I listen to a whole lot of recorded music, in terms of mean hours per day. It’s the kind of thing I do almost without thinking—I just launch iTunes, browse my collection, and hit “play.” Sometimes I find myself listening to music without even remembering that I turned it on. The other day, however, I was listening to recorded speeches, not music, when I experienced a disturbing revelation: It seems that lectures, interviews, and talk radio fulfill many of the same nodes in me that recorded music does, at least in a passive-listening context.
Could this mean that the “music” itself is secondary to the sympathetic effect of hearing a human voice? Most of the “background” music I hear includes conventional vocals of one sort or another; maybe that, and not the characteristics we’d consider strictly “musical,” is what makes it such an agreeable companion. Even though my goal is not to create background music of the sort that fills my day, I wonder what this discovery might indicate about the way I really understand music (as opposed to the way I should).

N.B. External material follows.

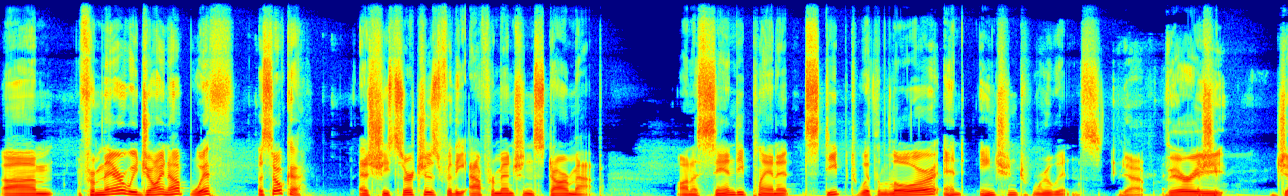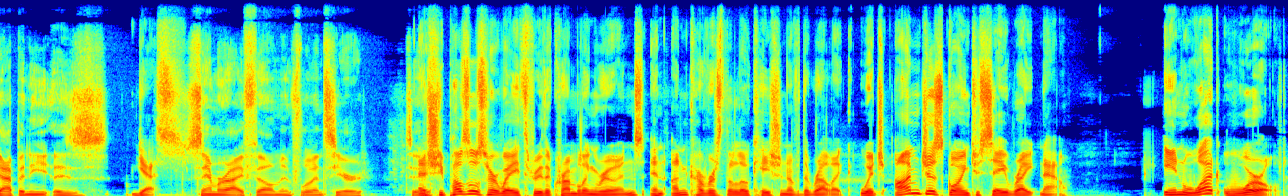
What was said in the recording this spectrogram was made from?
Um, from there, we join up with Ahsoka as she searches for the aforementioned star map on a sandy planet steeped with lore and ancient ruins. Yeah, very she- Japanese is Yes. samurai film influence here too. As she puzzles her way through the crumbling ruins and uncovers the location of the relic, which I'm just going to say right now. In what world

It may be time to seriously reevaluate my priorities as a composer, in terms of my deployment of “information carriers”—musical and textual. I don’t have many pieces that present a text, but most of my pieces arise from ideas that can be verbally articulated. Moreover, having been a singer for some years, I’m aware of the special status the voice enjoys among instruments—it’s the only instrument that all of us own, after all. Although I’m scandalized to learn that I can be placated by Howard Zinn, Diane Rehm, or Stephen Fry almost as well as by my favorite vernacular musicians, I’m hoping that some previously overlooked compositional avenues might be visible now that the use of my own perceptual apparatus is a bit clearer to me.